=== Raw data ===

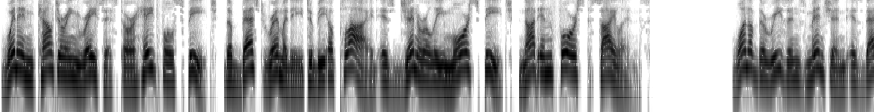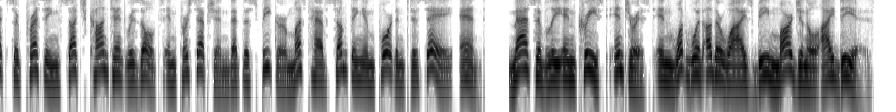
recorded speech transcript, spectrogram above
when encountering racist or hateful speech, the best remedy to be applied is generally more speech, not enforced silence. One of the reasons mentioned is that suppressing such content results in perception that the speaker must have something important to say, and massively increased interest in what would otherwise be marginal ideas.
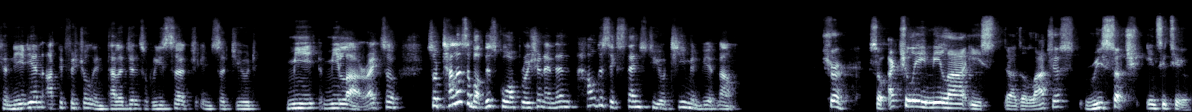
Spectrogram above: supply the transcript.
Canadian Artificial Intelligence Research Institute, MILA, right? So, so tell us about this cooperation and then how this extends to your team in Vietnam. Sure. So actually, MILA is uh, the largest research institute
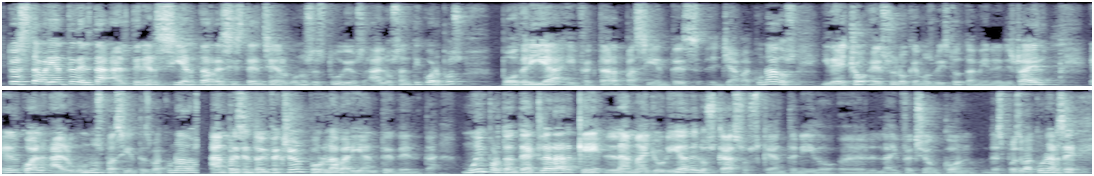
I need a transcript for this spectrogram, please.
Entonces esta variante Delta, al tener cierta resistencia en algunos estudios a los anticuerpos, podría infectar pacientes ya vacunados. Y de hecho, eso es lo que hemos visto también en Israel, en el cual algunos pacientes vacunados han presentado infección por la variante Delta. Muy importante aclarar que la mayoría de los casos que han tenido eh, la infección con después de vacunarse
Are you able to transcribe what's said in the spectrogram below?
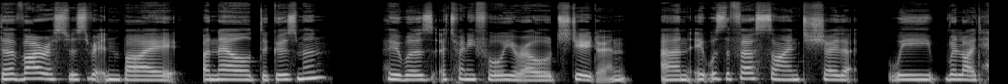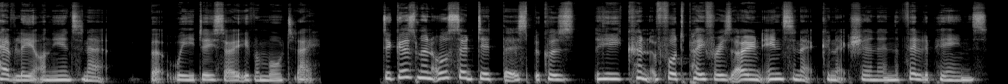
The virus was written by Onel de Guzman, who was a 24 year old student, and it was the first sign to show that we relied heavily on the internet, but we do so even more today. De Guzman also did this because he couldn't afford to pay for his own internet connection in the Philippines.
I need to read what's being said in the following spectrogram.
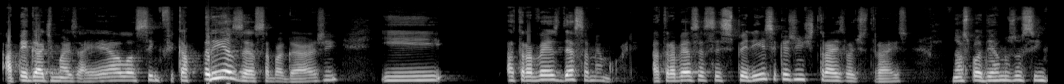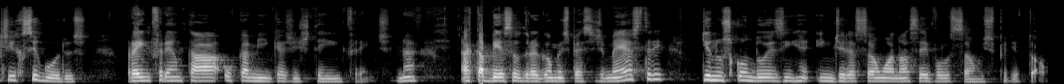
apegar demais a ela, sem ficar presa a essa bagagem e através dessa memória, através dessa experiência que a gente traz lá de trás, nós podemos nos sentir seguros para enfrentar o caminho que a gente tem em frente. Né? A cabeça do dragão é uma espécie de mestre que nos conduz em, em direção à nossa evolução espiritual.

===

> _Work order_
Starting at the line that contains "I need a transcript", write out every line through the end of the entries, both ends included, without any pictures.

> _Written solution_
I need a transcript for this spectrogram, please.
Entonces esta variante Delta, al tener cierta resistencia en algunos estudios a los anticuerpos, podría infectar pacientes ya vacunados. Y de hecho, eso es lo que hemos visto también en Israel, en el cual algunos pacientes vacunados han presentado infección por la variante Delta. Muy importante aclarar que la mayoría de los casos que han tenido eh, la infección con después de vacunarse
Are you able to transcribe what's said in the spectrogram below?
The virus was written by Onel de Guzman, who was a 24 year old student, and it was the first sign to show that we relied heavily on the internet, but we do so even more today. De Guzman also did this because he couldn't afford to pay for his own internet connection in the Philippines.
I need to read what's being said in the following spectrogram.
apegar demais a ela, sem ficar presa a essa bagagem e através dessa memória, através dessa experiência que a gente traz lá de trás, nós podemos nos sentir seguros para enfrentar o caminho que a gente tem em frente. Né? A cabeça do dragão é uma espécie de mestre que nos conduz em, em direção à nossa evolução espiritual.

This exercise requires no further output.